The fact that JavaScript is such a flexible language makes it maybe the easiest language to start with and the hardest to master. I’ve been working with JavaScript for more than 10 years now and I still stumble upon some hidden syntax or tricks that I never knew existed.

So let's see some JS mysteries that I've recently discovered.

1. There is a function constructor. You will give it the parameters and the body of the function and it will return back the actual function :

const diff = new Function('a', 'b', 'return a - b');
diff(20,13) // 7

2. We have a with statement in Javascript. It takes as a parameter an object and binds the properties of that object to the scope of the contained code block.

const book = {
    author: 'Ernest Hemingway',
    title: 'The Sun Also Rises'
with(book) {
    console.log(author); // Ernest Hemingway
    console.log(title); // The Sun Also Rises

3. we can use the + operator to convert a string to a number. No more the need to use functions like parseInt() or parseFloat(), unless you want to parse to that specific numerical type.

const nr = +'1.5';
nr + 1; // 2.5

4. we can assign properties to functions. We can make configurable functions by assigning specific properties to that function.

function sayHello() {
    if ( = 'US') {
        return alert('Hi there!');
    if ( = 'FR') {
        return alert('Bonjour !');
    if ( = 'GR') {
            return alert('Guten Tag !');
    return alert('Hi');
} =  'FR';
sayHello(); // alert('Bonjour !');

Also, we can use these function properties as counters or "static variables".

5. we can use the arguments.callee.caller to see what function invoked the current function. The arguments var is a default of any js function. But we have the arguments.callee.caller that will tell us who called that function. Something like a console.trace() but just one level deep.

function sayHello() {
    alert(arguments.callee.caller); //start

function start() {

Also the arguments.callee refers to the currently running function.

6. we have a void operator. You give it anything and it returns back undefined.

void(1); // undefined
void(true); // undefined
void(false); // undefined
void({}); // undefined

You may ask yourself why you would want an operator like this one?
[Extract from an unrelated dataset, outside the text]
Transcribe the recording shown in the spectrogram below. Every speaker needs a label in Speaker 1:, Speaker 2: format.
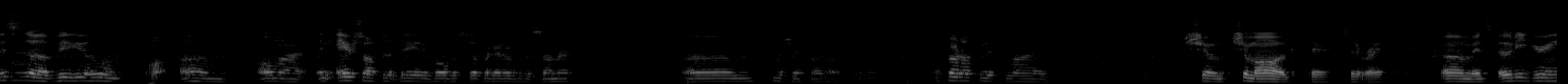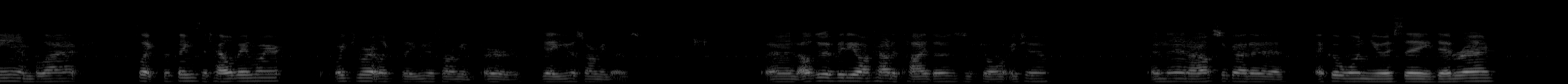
Speaker 1: This is a video of um all my an airsoft update of all the stuff I got over the summer. Um, what should I start off with? I'll start off with my Shim Shemagh. There, said it right. Um, it's OD green and black. It's like the things the Taliban wear, or you can wear it like the U.S. Army, or yeah, U.S. Army does. And I'll do a video on how to tie those if y'all want me to. And then I also got a Echo One USA dead rag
Well because before ES5 you could actually assign a new value to the original undefined:

undefined = "abc";
x = undefined;
alert(x); // "abc"
// this will not work anymore
// but it explains why we have the void operator 

So ... Javascript the language where surprises never end!